So, you'll be doing some back-tracking (some overlapping).
Your final distance from zero is the difference of the individual distances you walk.
• If two numbers have the same sign and their sum is positive,
then both numbers must be positive.

For example, if two numbers have the same sign and add to $\,10\,$,
then they must both be positive.

Think of the number line interpretation of this fact.
Start at zero.
You need to walk in only one direction (both numbers have the same sign).
You need to end up to the right of zero (the sum is positive).
So, you must walk to the right both times (both numbers must be positive).
• If two numbers have the same sign and their sum is negative,
then both numbers must be negative.

For example, if two numbers have the same sign and add to $\,-10\,$,
then they must both be negative.

Think of the number line interpretation of this fact.
Start at zero.
You need to walk in only one direction (both numbers have the same sign).
You need to end up to the left of zero (the sum is negative).
So, you must walk to the left both times (both numbers must be negative).
• If two numbers have different signs and their sum is positive,
then the bigger number must be positive.
(Remember that ‘bigger’ means farther away from zero.)

For example, if two numbers have different signs and add to $\,10\,$,
then the bigger number must be positive.
(Like $\,12 + (-2) = 10\$: the numbers being added are $\,12\,$ and $\,-2\,$;
$12\,$ is bigger because it is farther from zero.)

Think of the number line interpretation of this fact.
Start at zero.
You must walk in both directions (the numbers have different signs).
You need to end up to the right of zero (the sum is positive).
So, you must walk farther to the right (the bigger number must be positive).
• If two numbers have different signs and their sum is negative,
then the bigger number must be negative.
(Remember that ‘bigger’ means farther away from zero.)

For example, if two numbers have different signs and add to $\,-10\,$,
then the bigger number must be negative.
(Like $\,-12 + 2 = -10\$: the numbers being added are $\,-12\,$ and $\,2\,$;
$-12\,$ is bigger because it is farther from zero.)

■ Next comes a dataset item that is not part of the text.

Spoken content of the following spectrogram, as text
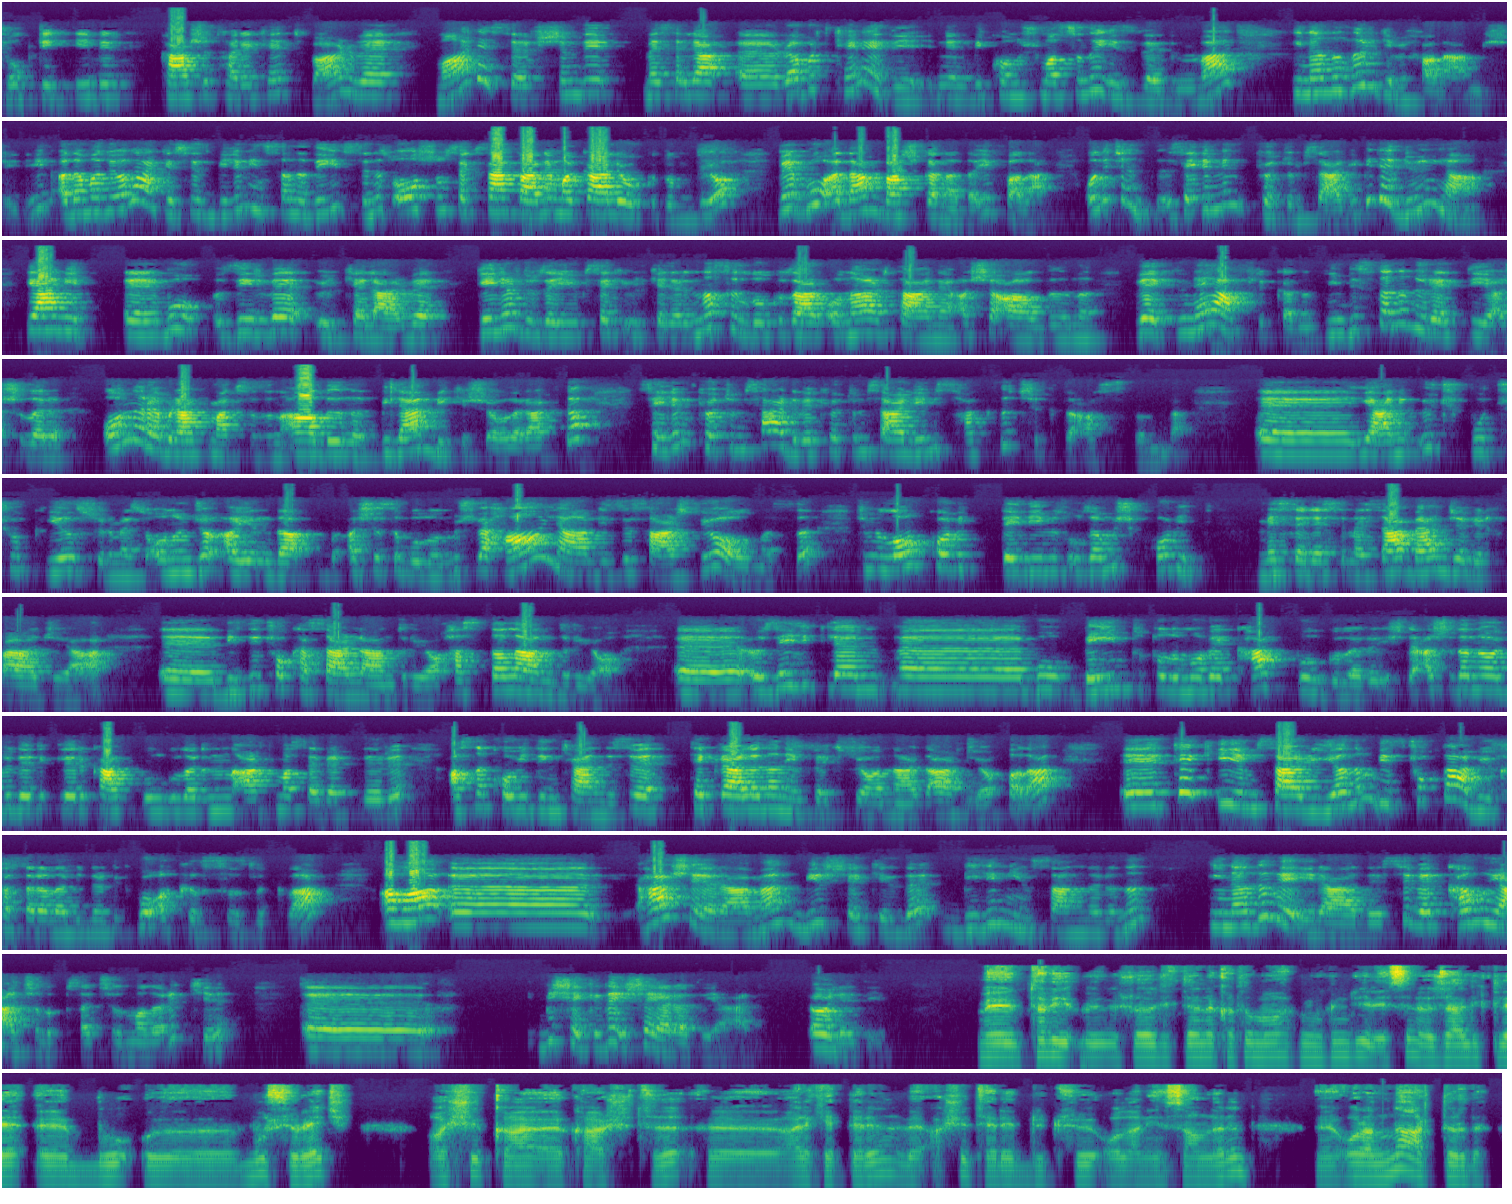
çok ciddi bir karşıt hareket var ve maalesef şimdi mesela e, Robert Kennedy'nin bir konuşmasını izledim ben. İnanılır gibi falan bir şey değil. Adama diyorlar ki siz bilim insanı değilsiniz. Olsun 80 tane makale okudum diyor. Ve bu adam başkan adayı falan. Onun için Selim'in kötümserliği. Bir de dünya yani e, bu zirve ülkeler ve gelir düzeyi yüksek ülkelerin nasıl 9'ar 10'ar tane aşı aldığını ve Güney Afrika'nın Hindistan'ın ürettiği aşıları onlara bırakmaksızın aldığını bilen bir kişi olarak da Selim kötümserdi ve kötümserliğimiz haklı çıktı aslında. Ee, yani üç buçuk yıl sürmesi 10. ayında aşısı bulunmuş ve hala bizi sarsıyor olması. Şimdi long covid dediğimiz uzamış covid meselesi mesela bence bir facia. Ee, bizi çok hasarlandırıyor, hastalandırıyor ee, özellikle e, bu beyin tutulumu ve kalp bulguları, işte aşıdan öldü dedikleri kalp bulgularının artma sebepleri aslında COVID'in kendisi ve tekrarlanan enfeksiyonlarda artıyor falan. E, tek iyimser yanım biz çok daha büyük hasar alabilirdik bu akılsızlıkla. Ama e, her şeye rağmen bir şekilde bilim insanlarının inadı ve iradesi ve kamuya açılıp saçılmaları ki e, bir şekilde işe yaradı yani. Öyle diyeyim. E, tabii e, söylediklerine katılmamak mümkün değil Esin. Özellikle e, bu e, bu süreç aşı ka karşıtı e, hareketlerin ve aşı tereddütü olan insanların e, oranını arttırdı.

Think of the number line interpretation of this fact.
Start at zero.
You must walk in both directions (the numbers have different signs).
You need to end up to the left of zero (the sum is negative).
So, you must walk farther to the left (the bigger number must be negative).
EXAMPLES:
Question: Suppose two numbers multiply to $\,36\,$.
Then, the numbers have (choose one):
 THE SAME SIGN DIFFERENT SIGNS
Question: Suppose two numbers multiply to $\,-36\,$.
Then, the numbers have (choose one):
 THE SAME SIGN DIFFERENT SIGNS
Question: Suppose two numbers have the same sign, and they add to $\,10\,$.
Then, the numbers are (choose one):
 BOTH POSITIVE BOTH NEGATIVE
Question: Suppose two numbers have the same sign, and they add to $\,-10\,$.
Then, the numbers are (choose one):
 BOTH POSITIVE BOTH NEGATIVE
Question: When you add two numbers that have the same sign,
Question: When you add two numbers that have different signs,
Question: Suppose two numbers have different signs, and they add to $\,10\,$.
Then, the bigger number is (choose one):
 POSITIVE NEGATIVE
Question: Suppose two numbers have different signs, and they add to $\,-10\,$.
Then, the bigger number is (choose one):
 POSITIVE NEGATIVE
Master the ideas from this section

When you're done practicing, move on to:
Factoring Trinomials (coefficient of $\,x^2\,$ term is $\,1\,$)

CONCEPT QUESTIONS EXERCISE: